Heart slices in the physiological biomimetic culture system
Heart slices in the physiological biomimetic culture system developed at UofL

When someone has a heart attack, it causes muscle cells in their heart to die, and the heart cannot regenerate these cells. Researchers at the University of Louisville have begun preclinical testing of a new gene therapy that stimulates regeneration of heart muscle cells.

The project, led by Tamer M.A. Mohamed, assistant professor of medicine in the UofL Division of Cardiovascular Medicine and the UofL Institute of Molecular Cardiology, has received a five-year, $3.8 million grant from the National Heart, Lung and Blood Institute.

“After a patient suffers a heart attack, the heart loses muscle cells, reducing the heart’s ability to pump blood to the rest of the body. Muscle cells in the heart do not regenerate on their own, leaving the heart permanently impaired,” Mohamed said. “We are developing a transient gene therapy approach to regenerate these muscle cells to heal the heart.”

The therapy involves transient overexpression of a combination of four cell-cycle regulating proteins to induce cell division in the heart muscle. The four cell-cycle regulators, cyclin-dependent kinase 1 (CDK1), CDK4, cyclin B1, and cyclin D1, are known collectively as 4F, or four factors. In previous research, the process stimulated cell division in cardiomyocytes, or heart cells, leading to improved heart function.

The new study will determine further the effectiveness and safety of the therapy in animal models as well as in human heart segments using of a biomimetic culture system developed at UofL by Mohamed that keeps slices of human hearts alive for a longer period of time. The system mimics the environment of a living organ through continuous electrical stimulation and oxygenation, maintaining viability and functionality of the heart segments for six days, allowing more extensive testing.

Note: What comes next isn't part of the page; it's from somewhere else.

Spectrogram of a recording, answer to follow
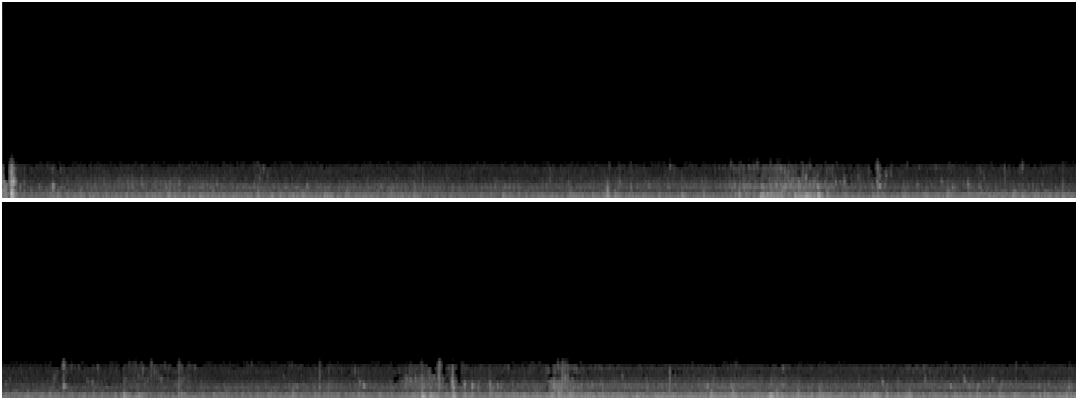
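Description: Muffled underwater sound from a submerged camera: a steady drone, the fishing boat's engine carried through the water. Bubbling and swirling water swells about six seconds in and again around eleven seconds.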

The heart culture system is available for use by researchers outside UofL.

In addition to further testing the therapy’s effectiveness, Mohamed and other investigators will focus on approaches for the process that do not lead to tumor development in other cells.

“The challenge comes in avoiding development of cancer in other areas of the body, which appears to be a side effect of the process as seen in mice,” Mohamed said.

If it is successful, the work will lead to the start of in-human clinical trials.